National Grid is also proposing the forced blackouts to test what would happen if there was insufficient gas supplies or otherwise no imports of electricity from the European continent, Wales Online continued.

Comment: 'To test' whether citizens will take blackouts lying down more like it.

Similar planned blackouts occurred during the 1970s in response to the miner strike and oil crisis, brought on by the British government's decision to close mines despite plenty of minerals used for energy production remaining inside.

The three-hour blackouts are the most extreme of three possible scenarios suggested by ESO, Wales Online continued. The two other scenarios include paying people to charge their electric cars overnight or at other off-peak times, as well as restarting the grid's backup coal plants.

Comment: The government will be paying people using taxpayers money, except the UK is already on the precipice of an economic collapse so it's much more likely that they will instead just move straight on to the enforced, rolling, blackouts.

Many people in Europe and the UK are already choosing between eating and heating as the global economic crisis takes hold, largely brought about by lockdowns during the COVID-19 pandemic and stress on energy supplies from the war between Russia and Ukraine.

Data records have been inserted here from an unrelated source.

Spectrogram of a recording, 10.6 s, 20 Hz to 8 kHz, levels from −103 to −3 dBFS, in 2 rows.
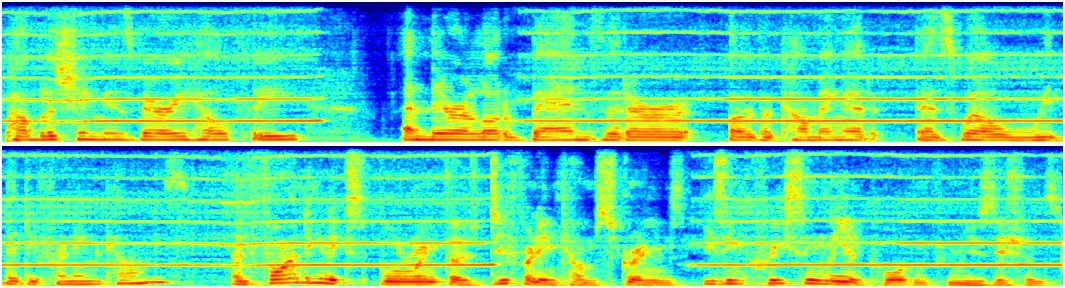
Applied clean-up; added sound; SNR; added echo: none; Bowed string instrument; 8 dB; reverberation time 0.2 s.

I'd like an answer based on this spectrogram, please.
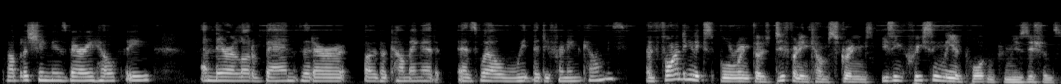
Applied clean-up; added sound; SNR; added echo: neural mask model DeepFilterNet 3.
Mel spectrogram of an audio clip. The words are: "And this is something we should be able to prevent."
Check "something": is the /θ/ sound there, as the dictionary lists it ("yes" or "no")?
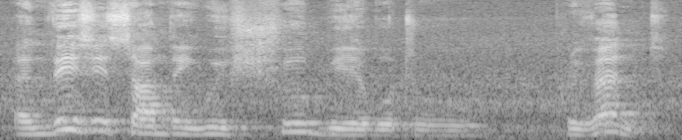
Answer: yes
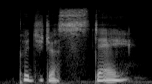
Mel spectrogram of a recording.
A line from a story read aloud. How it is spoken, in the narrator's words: he asked, very quietly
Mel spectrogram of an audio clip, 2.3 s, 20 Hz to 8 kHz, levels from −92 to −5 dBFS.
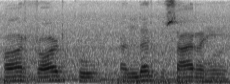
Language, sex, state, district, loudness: Hindi, male, Chhattisgarh, Raipur, -16 LUFS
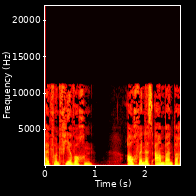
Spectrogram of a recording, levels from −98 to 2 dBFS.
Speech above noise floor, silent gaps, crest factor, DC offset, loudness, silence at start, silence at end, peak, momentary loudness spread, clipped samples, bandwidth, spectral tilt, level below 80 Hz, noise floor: 41 dB; none; 16 dB; under 0.1%; -21 LUFS; 0 s; 0 s; -6 dBFS; 8 LU; under 0.1%; 11.5 kHz; -6 dB/octave; -44 dBFS; -61 dBFS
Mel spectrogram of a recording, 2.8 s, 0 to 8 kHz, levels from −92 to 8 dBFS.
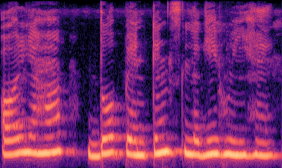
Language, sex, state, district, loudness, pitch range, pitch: Hindi, female, Uttar Pradesh, Lucknow, -11 LUFS, 240-280 Hz, 260 Hz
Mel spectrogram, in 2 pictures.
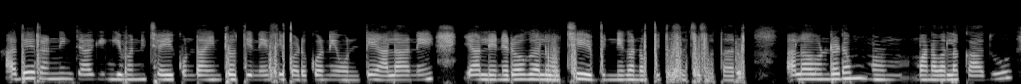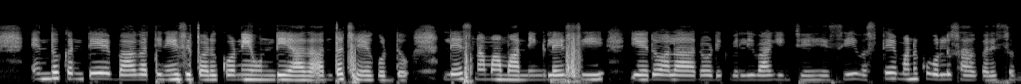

The move by Britain's National Grid comes days after Bangladesh was plunged into darkness as an issue in the government-run power grid shut down 80% of the nation's electricity. Similar energy issues could strike the US as both the global energy and financial crises continue through 2022 and into 2023.